---------- Data for review ----------
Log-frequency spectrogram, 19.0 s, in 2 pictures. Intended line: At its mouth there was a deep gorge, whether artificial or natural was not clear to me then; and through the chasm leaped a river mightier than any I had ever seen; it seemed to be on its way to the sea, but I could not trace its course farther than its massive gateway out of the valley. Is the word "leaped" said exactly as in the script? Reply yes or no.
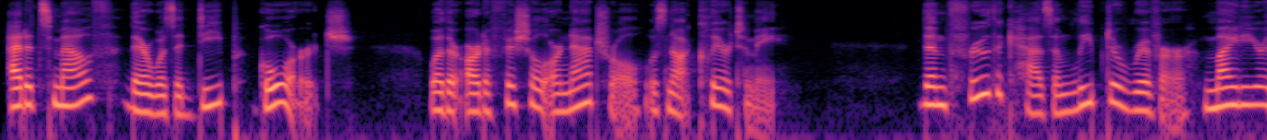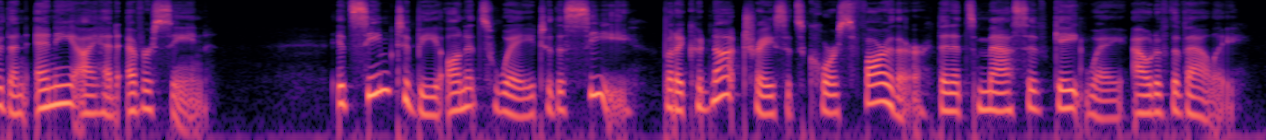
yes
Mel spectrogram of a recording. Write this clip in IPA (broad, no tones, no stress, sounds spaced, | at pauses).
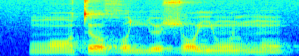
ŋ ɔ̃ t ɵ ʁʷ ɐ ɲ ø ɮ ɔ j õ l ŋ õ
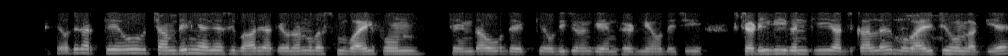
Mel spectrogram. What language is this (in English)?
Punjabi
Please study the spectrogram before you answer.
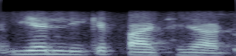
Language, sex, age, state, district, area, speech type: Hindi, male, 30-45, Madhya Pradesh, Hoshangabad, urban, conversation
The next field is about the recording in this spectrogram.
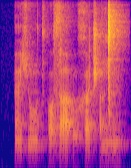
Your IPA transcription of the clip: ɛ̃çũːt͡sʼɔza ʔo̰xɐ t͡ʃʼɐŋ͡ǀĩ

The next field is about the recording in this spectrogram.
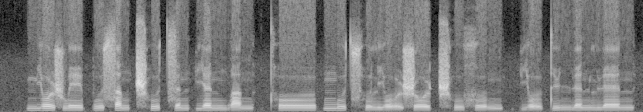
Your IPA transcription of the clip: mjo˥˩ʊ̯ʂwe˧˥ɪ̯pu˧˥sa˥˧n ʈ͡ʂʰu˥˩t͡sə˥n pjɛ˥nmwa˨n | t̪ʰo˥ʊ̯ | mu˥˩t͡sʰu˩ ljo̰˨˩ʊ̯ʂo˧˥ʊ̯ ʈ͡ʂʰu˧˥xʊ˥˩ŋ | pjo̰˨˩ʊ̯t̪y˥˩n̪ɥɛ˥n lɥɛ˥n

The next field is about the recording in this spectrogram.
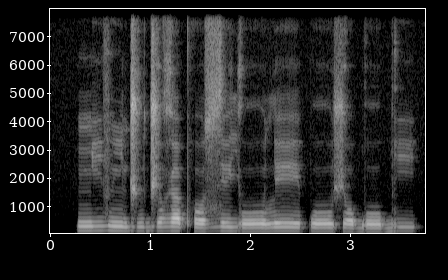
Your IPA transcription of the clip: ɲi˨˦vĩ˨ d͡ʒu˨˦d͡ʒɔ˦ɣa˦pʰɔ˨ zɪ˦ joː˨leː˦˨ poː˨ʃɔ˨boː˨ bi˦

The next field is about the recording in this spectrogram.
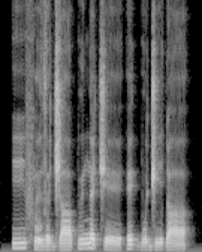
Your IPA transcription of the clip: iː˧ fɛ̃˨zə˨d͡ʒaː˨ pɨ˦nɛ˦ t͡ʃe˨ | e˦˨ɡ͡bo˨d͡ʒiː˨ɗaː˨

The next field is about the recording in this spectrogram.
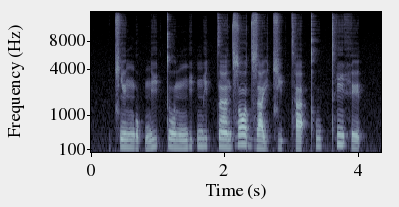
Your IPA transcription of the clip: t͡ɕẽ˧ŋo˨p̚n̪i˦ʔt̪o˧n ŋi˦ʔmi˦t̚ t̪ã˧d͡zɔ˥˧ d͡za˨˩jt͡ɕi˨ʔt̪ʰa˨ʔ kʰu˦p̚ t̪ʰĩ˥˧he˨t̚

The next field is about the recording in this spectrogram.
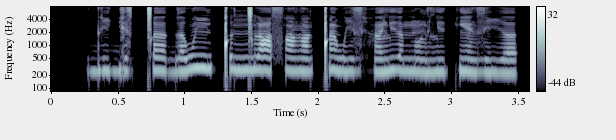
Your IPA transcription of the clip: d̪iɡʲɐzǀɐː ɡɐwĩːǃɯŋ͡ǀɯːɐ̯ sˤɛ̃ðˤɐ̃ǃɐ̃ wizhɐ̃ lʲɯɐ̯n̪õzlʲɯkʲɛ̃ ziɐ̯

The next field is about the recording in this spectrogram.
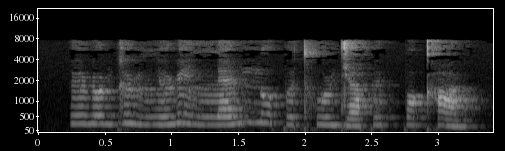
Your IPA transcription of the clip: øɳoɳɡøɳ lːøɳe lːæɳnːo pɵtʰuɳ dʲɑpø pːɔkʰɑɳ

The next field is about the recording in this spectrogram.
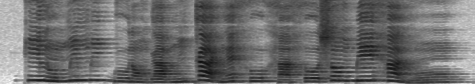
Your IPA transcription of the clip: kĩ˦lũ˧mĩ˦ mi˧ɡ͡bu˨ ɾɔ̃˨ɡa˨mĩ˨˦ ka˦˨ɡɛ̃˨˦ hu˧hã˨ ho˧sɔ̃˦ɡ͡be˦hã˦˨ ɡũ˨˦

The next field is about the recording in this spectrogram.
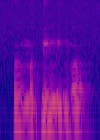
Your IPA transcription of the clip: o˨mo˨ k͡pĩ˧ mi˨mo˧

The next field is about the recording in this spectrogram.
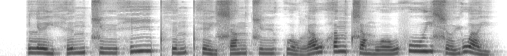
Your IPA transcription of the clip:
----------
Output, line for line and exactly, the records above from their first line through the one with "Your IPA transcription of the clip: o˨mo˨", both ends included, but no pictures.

Log-frequency spectrogram, 19.0 s, in 2 pictures. Intended line: At its mouth there was a deep gorge, whether artificial or natural was not clear to me then; and through the chasm leaped a river mightier than any I had ever seen; it seemed to be on its way to the sea, but I could not trace its course farther than its massive gateway out of the valley. Is the word "leaped" said exactly as in the script? Reply yes or no.
yes
Mel spectrogram of a recording. Write this clip in IPA (broad, no tones, no stress, sounds spaced, | at pauses).
ŋ ɔ̃ t ɵ ʁʷ ɐ ɲ ø ɮ ɔ j õ l ŋ õ
Mel spectrogram. What language is this (in English)?
Punjabi
Please study the spectrogram before you answer.
Language, sex, age, state, district, area, speech type: Hindi, male, 30-45, Madhya Pradesh, Hoshangabad, urban, conversation
The next field is about the recording in this spectrogram.
Your IPA transcription of the clip: ɛ̃çũːt͡sʼɔza ʔo̰xɐ t͡ʃʼɐŋ͡ǀĩ

The next field is about the recording in this spectrogram.
Your IPA transcription of the clip: mjo˥˩ʊ̯ʂwe˧˥ɪ̯pu˧˥sa˥˧n ʈ͡ʂʰu˥˩t͡sə˥n pjɛ˥nmwa˨n | t̪ʰo˥ʊ̯ | mu˥˩t͡sʰu˩ ljo̰˨˩ʊ̯ʂo˧˥ʊ̯ ʈ͡ʂʰu˧˥xʊ˥˩ŋ | pjo̰˨˩ʊ̯t̪y˥˩n̪ɥɛ˥n lɥɛ˥n

The next field is about the recording in this spectrogram.
Your IPA transcription of the clip: ɲi˨˦vĩ˨ d͡ʒu˨˦d͡ʒɔ˦ɣa˦pʰɔ˨ zɪ˦ joː˨leː˦˨ poː˨ʃɔ˨boː˨ bi˦

The next field is about the recording in this spectrogram.
Your IPA transcription of the clip: iː˧ fɛ̃˨zə˨d͡ʒaː˨ pɨ˦nɛ˦ t͡ʃe˨ | e˦˨ɡ͡bo˨d͡ʒiː˨ɗaː˨

The next field is about the recording in this spectrogram.
Your IPA transcription of the clip: t͡ɕẽ˧ŋo˨p̚n̪i˦ʔt̪o˧n ŋi˦ʔmi˦t̚ t̪ã˧d͡zɔ˥˧ d͡za˨˩jt͡ɕi˨ʔt̪ʰa˨ʔ kʰu˦p̚ t̪ʰĩ˥˧he˨t̚

The next field is about the recording in this spectrogram.
Your IPA transcription of the clip: d̪iɡʲɐzǀɐː ɡɐwĩːǃɯŋ͡ǀɯːɐ̯ sˤɛ̃ðˤɐ̃ǃɐ̃ wizhɐ̃ lʲɯɐ̯n̪õzlʲɯkʲɛ̃ ziɐ̯

The next field is about the recording in this spectrogram.
Your IPA transcription of the clip: øɳoɳɡøɳ lːøɳe lːæɳnːo pɵtʰuɳ dʲɑpø pːɔkʰɑɳ

The next field is about the recording in this spectrogram.
Your IPA transcription of the clip: kĩ˦lũ˧mĩ˦ mi˧ɡ͡bu˨ ɾɔ̃˨ɡa˨mĩ˨˦ ka˦˨ɡɛ̃˨˦ hu˧hã˨ ho˧sɔ̃˦ɡ͡be˦hã˦˨ ɡũ˨˦

The next field is about the recording in this spectrogram.
Your IPA transcription of the clip: o˨mo˨ k͡pĩ˧ mi˨mo˧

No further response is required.